Unlike many Parisian cafés, Le Mêlécasse Brasserie in the Buttes aux Cailles area of Paris’s 13th arrondissement was not made for people watching. In fact, as you’re sitting at a sidewalk table, you’ll hardly see a soul, save for a cyclist or two enjoying the sunshine and fresh air. But it’s the neighborhood’s quietude that draws so many for a meal at Le Mêlécasse, which serves French fare like onion soup, escargots, smoked salmon, and beef tartare. The restaurant is studded with cranberry and forest green two- and four-tops and lit by tasteful crystal chandeliers.
Perched on the Butte aux Cailles, La Folie en Tete is a welcome alternative to the sometimes-stuffy world of Parisian nightlife. The interior is undeniably divey, but it boasts charm with walls lined with comic strips, paintings, traffic lights, and instruments from around the world. The bar’s playlist dances between jazz, world music, and rock. Drinks like beer, Ti Punch Maison (with rum, house syrup, and lime), and classic cocktails are inexpensive and well prepared.

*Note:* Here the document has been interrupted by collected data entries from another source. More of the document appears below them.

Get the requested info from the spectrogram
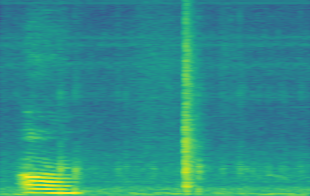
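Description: A single sharp finger snap about a second and a half in, after a brief hummed vocal sound.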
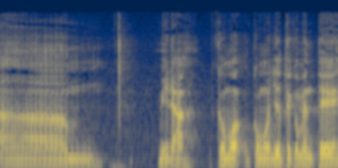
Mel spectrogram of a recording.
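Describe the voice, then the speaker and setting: A bright, sharp tone in a Paraguayan accent. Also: man. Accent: Paraguayan Spanish, voseo. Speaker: German teacher. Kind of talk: casual interview.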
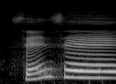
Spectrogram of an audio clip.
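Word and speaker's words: せんせい: 선생님은 바램 어떻게 썼죠 센세 라고 길게 발음 했어요 선생님이다 센세 에다 선생님이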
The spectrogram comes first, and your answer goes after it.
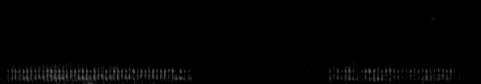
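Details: Odin, a cat, purring in a low, steady, pulsing rumble for about two seconds, falling quiet briefly, then resuming the soft throbbing purr.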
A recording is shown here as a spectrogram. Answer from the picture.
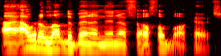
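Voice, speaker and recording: A man with a dark, mellow tone speaks at a very fast pace in a dry, close recording with no echo. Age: 50s. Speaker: recruiting company executive. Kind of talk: interview. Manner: halting.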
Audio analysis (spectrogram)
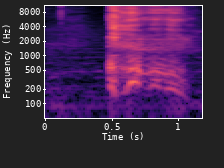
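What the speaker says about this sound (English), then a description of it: "Actually, I had to clear my throat." A man clears his throat once, a short rough burst up close that fades after about half a second into quiet.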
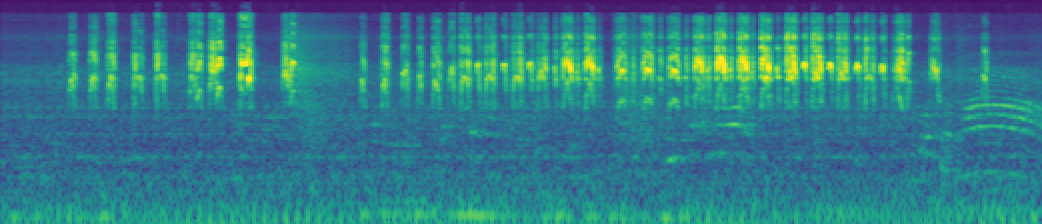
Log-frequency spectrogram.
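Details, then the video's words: Wild sunbird giving a luring call: scattered sharp high chirps building into a sustained, rapid trilling twitter, ending with a lower, wavering burst of sound over steady low background noise. "PANGGILAN SOGON LIAR"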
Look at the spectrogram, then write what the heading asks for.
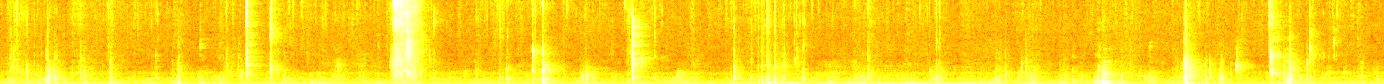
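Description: Close-miked chewing and biting of fried chicken wing: scattered wet mouth clicks and smacks, with one sharper click about four seconds in.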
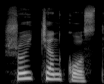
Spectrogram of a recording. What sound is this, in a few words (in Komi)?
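шойччан кост, Komi, female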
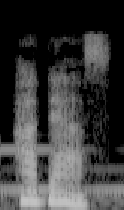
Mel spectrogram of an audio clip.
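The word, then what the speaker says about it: הדס: Jewish terminology word is a Hebrew noun pronounced Hadas this is a branch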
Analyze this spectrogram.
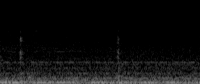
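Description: A windscreen wiper swishes across glass.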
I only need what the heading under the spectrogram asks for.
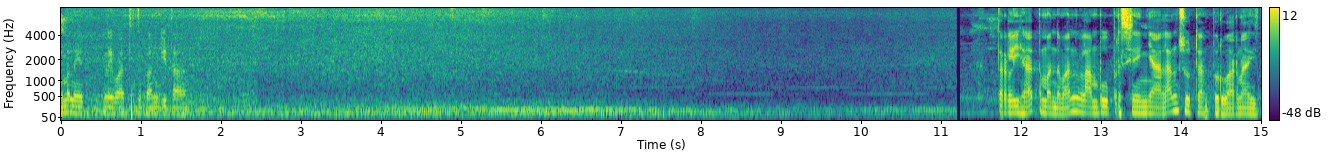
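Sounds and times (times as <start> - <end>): train running over rails: 0.0 - 11.2.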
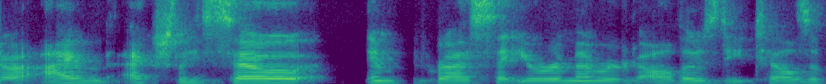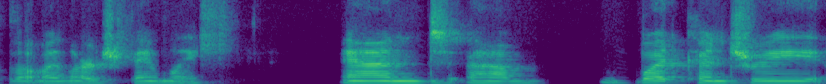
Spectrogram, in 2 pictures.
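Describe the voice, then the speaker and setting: A woman in her forties from Queens, New York, speaks in a slightly low voice as a podcast guest. She explains things carefully. She often hesitates, restarts words and adds small fillers. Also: a little mellow. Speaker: interview guest. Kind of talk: casual interview.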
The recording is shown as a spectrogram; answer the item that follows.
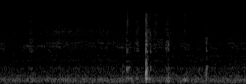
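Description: Quiet car-cabin room tone with a faint hiss, broken by one small, sharp click about one and a half seconds in.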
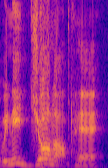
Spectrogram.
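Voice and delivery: ordinary talk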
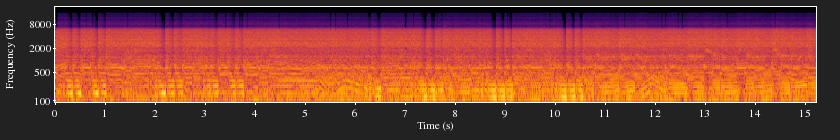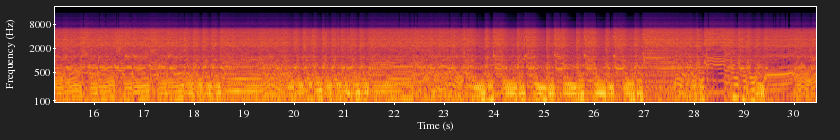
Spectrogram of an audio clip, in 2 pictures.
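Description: Distorted electric guitar playing a heavy metal riff with rhythmic low chugs, through an amp sim and an impulse response of a Marshall 1960 cabinet with a Celestion Vintage 30 speaker, captured with a single sE V7X microphone.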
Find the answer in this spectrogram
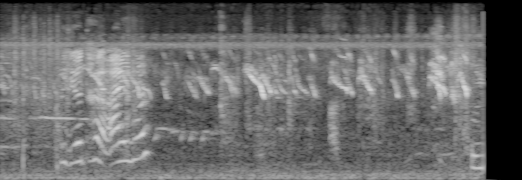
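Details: Pet chickens, including new flock members, kept at home: a loud wavering harmonic call early on, followed by many short high chirps repeated rapidly, with people talking in the background throughout.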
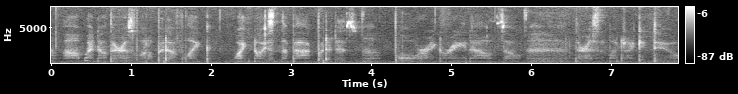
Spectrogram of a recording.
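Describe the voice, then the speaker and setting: A whispered voice with long, frequent pauses. Background noise is noticeable throughout. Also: moderate pace. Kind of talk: ASMR makeup show and tell. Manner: casual, chatty.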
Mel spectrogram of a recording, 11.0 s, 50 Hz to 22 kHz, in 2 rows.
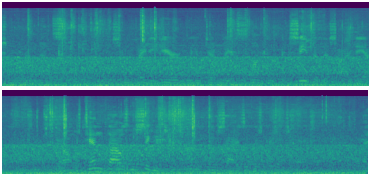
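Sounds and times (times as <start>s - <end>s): indistinct voices talking: 0.0s - 11.0s
low outdoor rumble: 0.0s - 11.0s.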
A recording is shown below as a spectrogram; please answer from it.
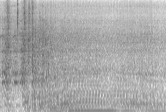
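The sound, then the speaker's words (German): A big-displacement Harley-Davidson V-twin motorcycle engine running with a loud, deep, steady throbbing rumble that lasts throughout without a break. “Was aber, wenn die hubraumstarken Harley V-Motoren eines Tages nicht mehr so klingen,”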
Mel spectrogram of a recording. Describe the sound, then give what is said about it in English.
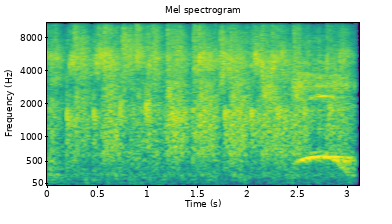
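Polite audience applause at a live comedy pitch show: steady, moderate clapping, with a single voice letting out a whoop near the end. “Oh, there was a very polite audience. They had almost the equal amount. But there was amount, a woo. Right? The woo sealed it.”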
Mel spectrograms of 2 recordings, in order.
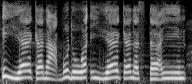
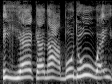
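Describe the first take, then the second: First: Slow recitation, نعبد ending in a full but short u; completed short vowel. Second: Final u of نعبد stretched into a long oo; overlong vowel. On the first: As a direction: finish the damma of نعبد without stretching it. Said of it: "بتمم الحركة". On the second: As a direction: drag نعبد out to na'budoo, as a wrong example. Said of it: "تمط في الحركة". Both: Shown as a demonstration.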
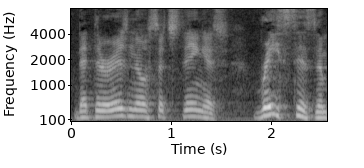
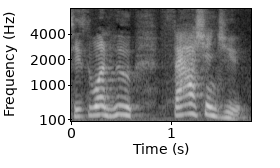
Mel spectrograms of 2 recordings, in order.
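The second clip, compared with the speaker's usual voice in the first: ordinary talk, nothing marked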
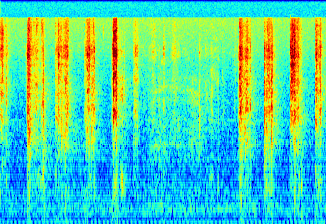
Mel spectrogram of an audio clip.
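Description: A deck of tarot cards being shuffled hand to hand: faint, quick card rustles in two runs, with a lull of about a second and a half in the middle.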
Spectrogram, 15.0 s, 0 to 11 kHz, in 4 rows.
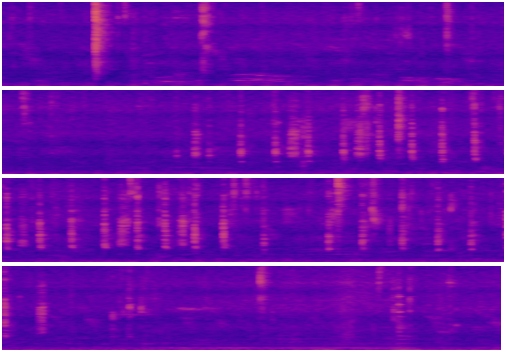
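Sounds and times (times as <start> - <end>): steady low hum: 0.0 - 15.0
chewing and lip smacking: 5.0 - 14.8.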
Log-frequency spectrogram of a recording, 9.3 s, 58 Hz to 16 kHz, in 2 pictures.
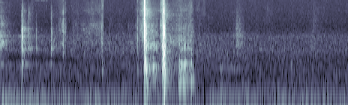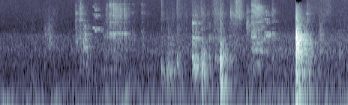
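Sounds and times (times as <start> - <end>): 
pumping lidded pot holding oil: 1.8 - 2.6.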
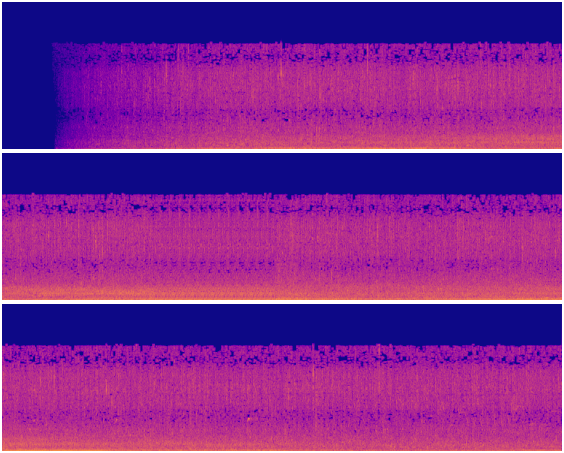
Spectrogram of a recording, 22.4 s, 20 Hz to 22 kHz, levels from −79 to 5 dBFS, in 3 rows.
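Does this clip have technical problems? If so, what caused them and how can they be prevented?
Yes. A broken-record loop runs from 9.62 to 11.13 s: a 130 ms fragment repeats exactly, back to back, 12 times, and the sound that belonged there is lost. The likely cause is a stalled player, encoder or stream that kept resending its last buffered piece. Prevent it with enough buffering and stall detection that outputs silence instead of repeating stale data.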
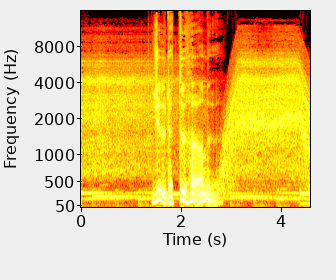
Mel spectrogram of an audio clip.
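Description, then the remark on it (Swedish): A lyrebird, an Australian bird, mimics a chainsaw: a steady buzzing drone, then a rising, revving whine that holds high and loud, with a man briefly speaking over the sound midway. “Även detta ljudet kommer från samma varelse. En lyrfågel.”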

Corsican cuisine has found a worthy ambassador in Paris’s L’Accent Corse, near the Boucicaut metro. Helmed by Corsican native Marc-Ange Spinosi, the restaurant pays homage to the Belle Epoque with its worn mirrors and warm, incandescent lamps. With ingredients sourced from the island, dishes like lamb chops in Corsican “family honey,” cold cuts, and cheeses are undeniably authentic and take your taste buds on a Mediterranean journey.
Septime alumni Marc Cordonnier and Louis Langevin helm Gare au Gorille, an ultra sleek 17th bistro known for taking traditional French dishes and transforming them into perfectly snackable tapas, like classic raw beef with tapenade and matchstick fries, French vitello tonnato with whelks and vitelotte potatoes, or tender mackerel marinated with salt, tomatoes, and raspberries. The interior is austere and immaculate; rustic oak tables are in stark contrast to the clean white walls, and bright white lights hang from industrial-chic cables.
Uptown’s selection of French tapas is ideal for a date, with a focus on multi-course dinners on shared plates. Visit for weekend brunch, which combines all of your favorite French petit dejeuner foods like pain au chocolat, fresh-baked baguette, poached eggs, beef medallions, pressed orange juice, and strawberry mousse on a fixed menu. Reservations are highly recommended, as Uptown is no secret among the Montmartre crowd.
Officially declared a French heritage site, this classic spot has been serving snails for over 200 years. The Second Empire establishment offers escargot mainly of the Burgundy region, served on 12-snail plates in an assortment of three different flavors. In addition to the classic escargot arrangements, the menu offers a number of other French food staples (try the frog legs) and an impressive selection of wines. With sand-blasted windows, a wood-paneled ceiling, and tasteful red decor, the place appears every bit the pricey, elegant eatery is it. And while the prices are certainly not low, neither is the quality of the food (according to two full centuries of dedicated customers).
If you’re looking for a Parisian lunch or dinner spot sans tourists, escape to the 20th arrondissement and have a seat at Les Mondes Bohèmes, a sidewalk café that welcomes diners for lunch, dinner, and drinks. Dishes are simple and light: a roasted Camembert (paired with frites and a house salad) joins burgers and club sandwiches on the menu, making the café an excellent destination both for a family meal and a date.